Abstract

The plant genus Macaranga is known for its manifold mutualistic associations with ants. The plants provide food for the ants and in turn get protection from herbivores. Depending on the strength of the plant–ant interaction, the plant's investment in ants and the biotic defense derived from them is more or less effective. We conducted a comparative study on tannin content in 12 Macaranga species that were selected based on their associations with ants (three nonmyrmecophytes and nine myrmecophytes, three of which start their ontogeny as nonmyrmecophytes). Different developmental stages were investigated in three Macaranga species. Extracts of every individual plant analyzed for tannins were also tested for their effects on larval growth employing larvae of the common cutworm (Spodoptera littoralis). The studied Macaranga species differed significantly in their tannin contents as well as in the effects of their leaf extracts on the growth of S. littoralis larvae. A correlation analysis shows a connection between tannin contents and larval growth. High tannin contents and, thus more effective chemical defense, were observed in nonmyrmecophytic Macaranga species associated only facultatively with ants as compared to obligate myrmecophytes. Our study supports the hypothesis of a trade-off between chemical and biotic defense in the genus Macaranga.

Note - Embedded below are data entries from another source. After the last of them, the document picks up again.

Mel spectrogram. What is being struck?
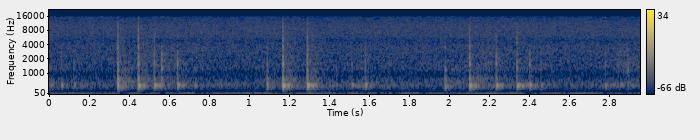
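Small printed cardboard box.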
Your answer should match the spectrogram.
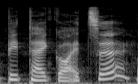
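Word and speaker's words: Beteigeuze: Aber vielleicht gehen wir zuerst auf den Inhalt, weil dein schöner Stern, Petai Geuze, hoffentlich habe ich es jetzt richtig ausgesprochen, perfekt.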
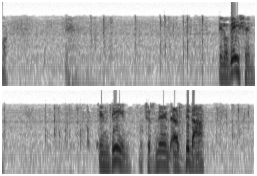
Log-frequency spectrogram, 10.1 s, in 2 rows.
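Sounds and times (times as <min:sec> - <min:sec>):
low steady hum: 0:00.0 - 0:10.0
keyboard typing: 0:01.8 - 0:04.1, 0:05.9 - 0:07.0, 0:09.3 - 0:10.0
speech: 0:04.3 - 0:05.2, 0:07.0 - 0:09.2.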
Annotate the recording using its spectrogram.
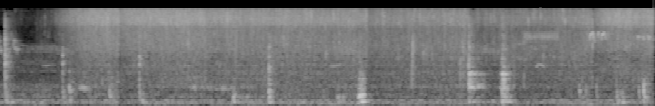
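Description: Onions sizzle in hot oil in a pan.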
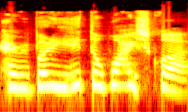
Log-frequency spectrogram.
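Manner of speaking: high, loud yelling voice. Retelling a man who came in yelling orders at the group, imitating a yell. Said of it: "he starts yelling at us".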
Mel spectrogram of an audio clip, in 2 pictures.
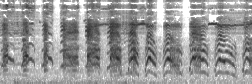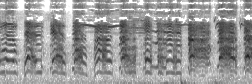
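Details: A stressed puppy cries steadily while kept from reaching its worried mother in the garden. The calls are loud, harmonic and arched, yelping about two to three times per second throughout with hardly a pause.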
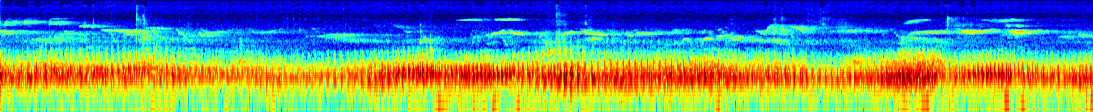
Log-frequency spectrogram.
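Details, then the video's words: Pond frogs in spring, Estonia, calling en masse: a steady throbbing croak that rises in loudness around the middle, while birds add short high whistles and chirps. "Расслабляющее пение птиц и лягушек, весна, природа."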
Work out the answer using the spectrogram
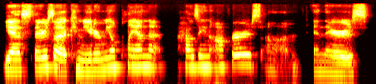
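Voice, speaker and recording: A woman's voice: a little high, slow, darkish tone. A woman presenter talking casually about student housing on a video call, chatty with lots of fillers. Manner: chatty, lots of likes and ums. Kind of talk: casual workshop talk.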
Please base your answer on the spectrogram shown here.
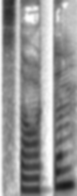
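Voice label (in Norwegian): "starten", Norwegian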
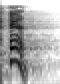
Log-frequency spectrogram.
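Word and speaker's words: han (חן): 所以恩宠希伯来文中也有两个用词 hesed 和 han， hesed 更多是在人与神之间，但有时也会用于人与人之间，就像在创世纪 24章中亚伯拉罕的仆人的故事。就这里挪亚蒙恩，我来说说恩典这个词，恩典是 han，对吗？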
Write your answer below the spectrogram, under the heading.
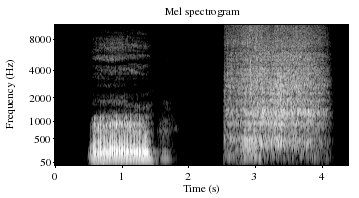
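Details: Walrus giving a low, harmonic bellowing groan lasting about a second, a brief softer grunt right after, then following a pause a loud, harsh rasping blast over a second long.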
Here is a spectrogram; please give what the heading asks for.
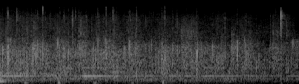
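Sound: audience applauding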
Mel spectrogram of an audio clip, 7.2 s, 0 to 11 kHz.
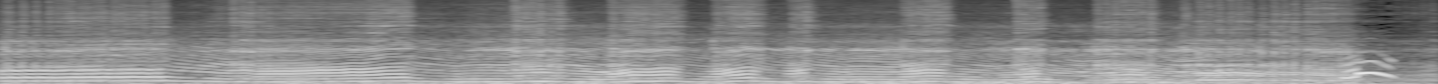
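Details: Kawasaki KX80 two-stroke fitted with a KX100 99cc big-bore cylinder, first test ride after new head gasket and shaved cylinder head to fix coolant leak; crisp revs rising and falling smoothly through throttle blips while riding, pulling clean without bogging, healthy.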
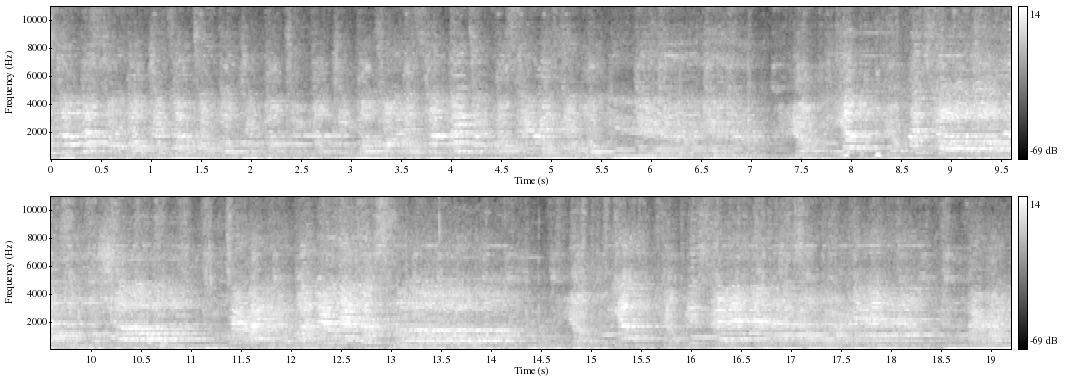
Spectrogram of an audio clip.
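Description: Mixed choir of male and female voices singing a Christmas song in harmony, over a steady low bass note.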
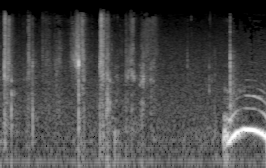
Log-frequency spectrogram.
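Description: A deck of tarot cards being handled and shuffled, giving a handful of short, crisp flicks and rustles while a card is drawn for the spread. Near the end a woman's voice says a drawn-out, rising-and-falling "ooh".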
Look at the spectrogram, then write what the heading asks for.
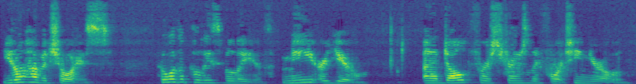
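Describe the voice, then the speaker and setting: A woman's voice: mid-range voice, normal speed, breathy edge, dull audio, close to an everyday voice. An actress playing a grief-crazed, vengeful mother in a radio play, intense and commanding. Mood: cold, menacing. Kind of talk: dramatic radio play acting with narration.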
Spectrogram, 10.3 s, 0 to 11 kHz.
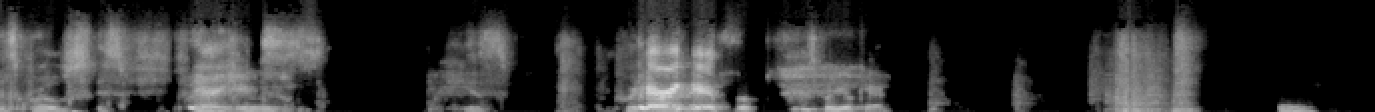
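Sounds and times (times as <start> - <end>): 
speech: 0.0 - 2.5, 3.4 - 6.7, 9.6 - 9.9
door swinging shut with a rattling clunk: 8.2 - 9.0.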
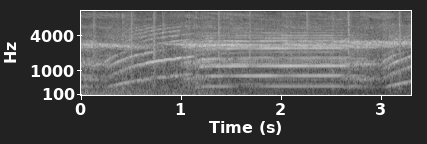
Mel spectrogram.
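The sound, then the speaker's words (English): A buzzer pressed on BBC Radio 1 for best thing of 2017: a loud electronic buzzer blares, its pitch sweeping upward, holding a steady siren-like horn tone for a couple of seconds, then sliding again at the end. “I think we all probably need to press our buzzer now for best thing of 2017.”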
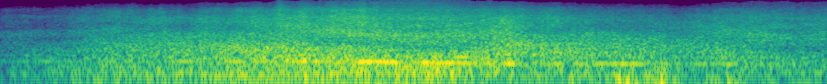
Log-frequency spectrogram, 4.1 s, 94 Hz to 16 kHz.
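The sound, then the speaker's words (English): A steady roar of road traffic as cars slow to 30 miles an hour entering the small village of Perrois-les-Gombrés, north of Paris, France, past a speed camera; a vehicle passes, swelling in the middle before easing off slightly, a faint engine whine running through it. No one speaks. “Cars slowing to 30 miles an hour as they enter the little village of Perrois-les-Gombrés, north of Paris.”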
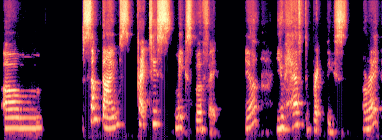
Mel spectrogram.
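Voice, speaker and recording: A woman lecturer at a university, speaking with a Malaysian English accent, handles questions from the audience at a talk. She peppers her answers with "yeah?" and "all right?" to check understanding. Her high, sharp-toned voice is expressive and slow-paced, captured on a rough recording.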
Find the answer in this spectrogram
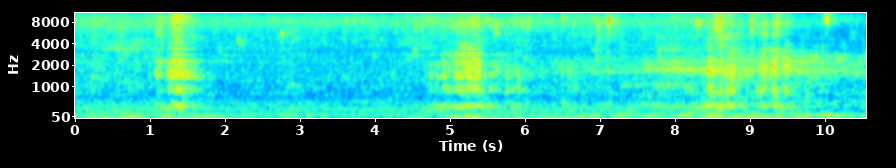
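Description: Water running and gurgling through an aquaponics fish tank and its plumbing, with louder surges of gurgling about a second in, around five seconds, and again near the end.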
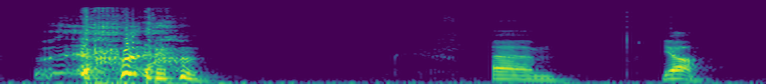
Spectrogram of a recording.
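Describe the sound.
A harsh, rasping cough and throat clearing, followed by two brief voiced sounds after a pause.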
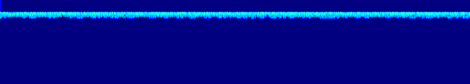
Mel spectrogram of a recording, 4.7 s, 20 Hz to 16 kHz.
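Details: Ruspolia katydid singing, recorded for the National Institute of Biological Resources in 2020: an intense, sustained high buzz at a constant pitch, uninterrupted and free of any background noise.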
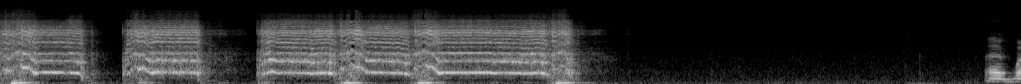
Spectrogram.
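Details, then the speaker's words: Kawasaki KZ750B engine on the stand, electric start attempt: several bursts of free-spinning starter whine rising in pitch with no compression thumps; the starter clutch slips and won't grab the crankshaft, needing refurbishment. "as you can hear it's um it's spinning it's not fing engage in where it needs to uh s of grab the crankshaft"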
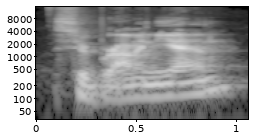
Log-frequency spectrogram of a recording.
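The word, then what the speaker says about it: Subrahmanyan: Chandra Seikka, whose first name was um Subraman Subramanyan, got it. Uh, is that I I hope I'm pronouncing that correctly.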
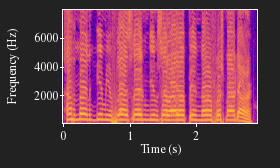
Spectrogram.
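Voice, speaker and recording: A man putting on the voice of a frantic, excitable woman who talks in a shrill, gravelly, garbled rush. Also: fast talker, no room sound, faint music behind. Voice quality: shrill, gravelly, hard to understand.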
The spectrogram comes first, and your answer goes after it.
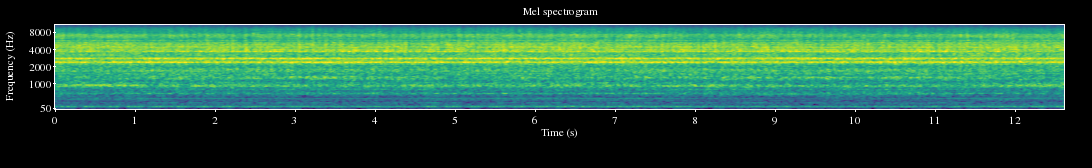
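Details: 1965 Mustang 289 V8 after a camshaft replacement: a steady idle with even low pulses and constant speed, no misses or knocking. It idles normally.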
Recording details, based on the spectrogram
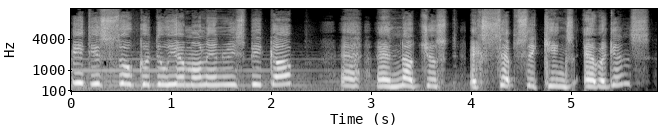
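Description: A woman's voice: very high voice, flat delivery, a little slow, soft background music. A woman voicing a small, genteel female animal character with a French accent and an earnest, formal way of talking. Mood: admiring.

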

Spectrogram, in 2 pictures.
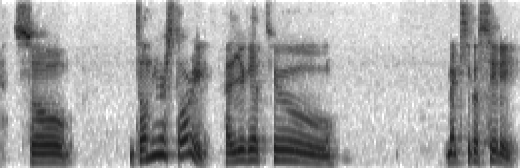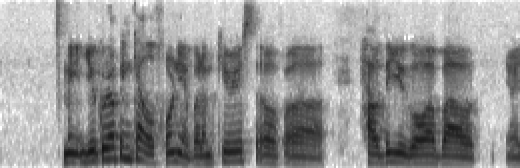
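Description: A man hosting a podcast, asking curious, halting questions with fillers. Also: mid-range voice, highs cut off. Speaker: podcast host. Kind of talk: podcast interview.

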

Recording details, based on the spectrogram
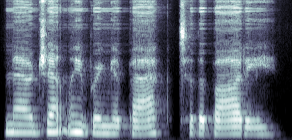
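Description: Woman doing guided meditation, really slow n calm, lowish voice, pretty flat, short gentle phrases.

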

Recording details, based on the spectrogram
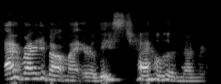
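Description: A woman who grew up in Thailand, speaking as a memoir author and guest in a casual chat, reflective and soft-spoken with many "you know" fillers and light laughs. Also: mid-range voice, lively intonation, fast. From grew up mostly in Thailand.

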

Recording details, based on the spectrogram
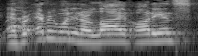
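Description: A man's voice: high-pitched, a little fast, a bit bright. A man hosting a live theater show, announcing to the audience from the stage. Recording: live theater, faint noise.

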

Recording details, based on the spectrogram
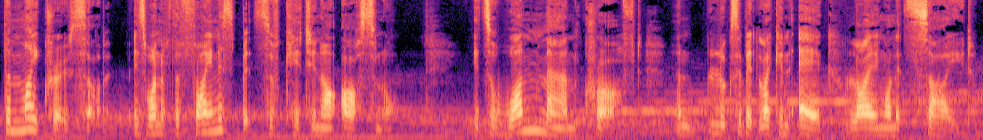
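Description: A woman's voice: on the low side, measured pace, darkish tone. A woman playing a proud space mission expert explaining things in a documentary-style audio drama interview. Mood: proud, explanatory. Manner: explanatory, professional. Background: music.

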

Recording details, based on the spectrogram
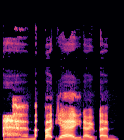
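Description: A woman's voice: mid-range voice, steady tone, slow, no echo, muffled recording. A woman co-hosting a podcast in casual comic chat, hesitant and drifting into asides. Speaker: podcast co-host.

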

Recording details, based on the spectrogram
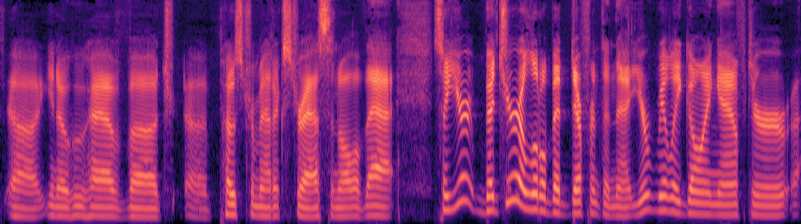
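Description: Smooth-voiced man hosting a podcast. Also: mid-range voice, dry recording. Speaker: podcast host. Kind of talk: casual conversational interviewing.

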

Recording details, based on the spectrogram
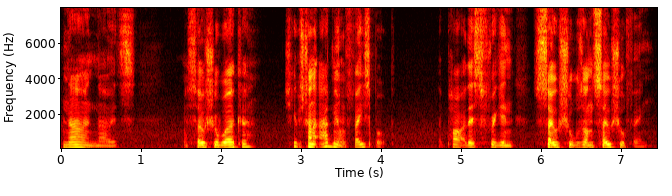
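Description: A man's voice: mid-range voice, moderate pace, sharp tone, dry recording. A man playing a cheeky, restless teenage schoolboy in care, blunt and slangy, in a naturalistic audio drama. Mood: guarded, wry.

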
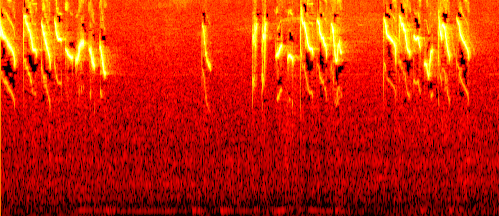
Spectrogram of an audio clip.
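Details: Open-beaked oriental white-eye in rolling song that stirs up rival birds: rapid runs of thin, high descending whistles strung together, delivered in three bursts separated by short silences.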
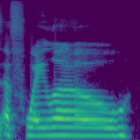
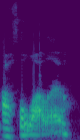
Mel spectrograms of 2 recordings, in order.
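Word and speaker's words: Afualo: knew how to say it because everybody says afuelo and all these other different things and I've heard her say that her name is Drew Alpha wallow because she's Samoan okay so it doesn't care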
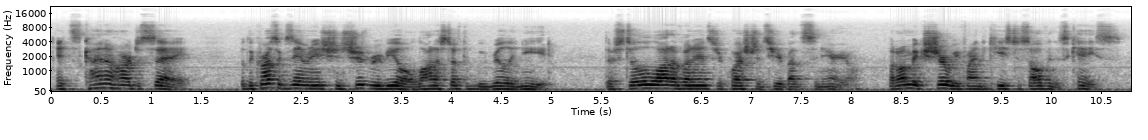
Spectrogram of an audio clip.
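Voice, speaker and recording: A man's voice: mid-range voice, brisk, close to an everyday voice. A man playing a confident, combative young defense lawyer in an audio drama, speaking with emphatic courtroom theatrics. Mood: determined. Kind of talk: video game style audio drama acting. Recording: roomy amateur recording under loud music.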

Ant–plant associationsbiotic defensechemical defenseherbivoryMacarangatannins

Copyright information

© Plenum Publishing Corporation 2001

Authors and Affiliations

  • Gero Eck
    • 1
  • Brigitte Fiala
    • 2
  • Karl Eduard Linsenmair
    • 2
  • Rosli Bin Hashim
    • 3
  • Peter Proksch
    • 1
  1. 1.Institut für Pharmazeutische BiologieHeinrich-Heine-Universität DüsseldorfDüsseldorfGermany
  2. 2.Lehrstuhl für Tierökologie und TropenbiologieBayrische Julius-Maximilians-Universität Würzburg, Biozentrum, Am HublandWürzburgGermany
  3. 3.Department of BiologyUniversity of MalayaKuala LumpurMalaysia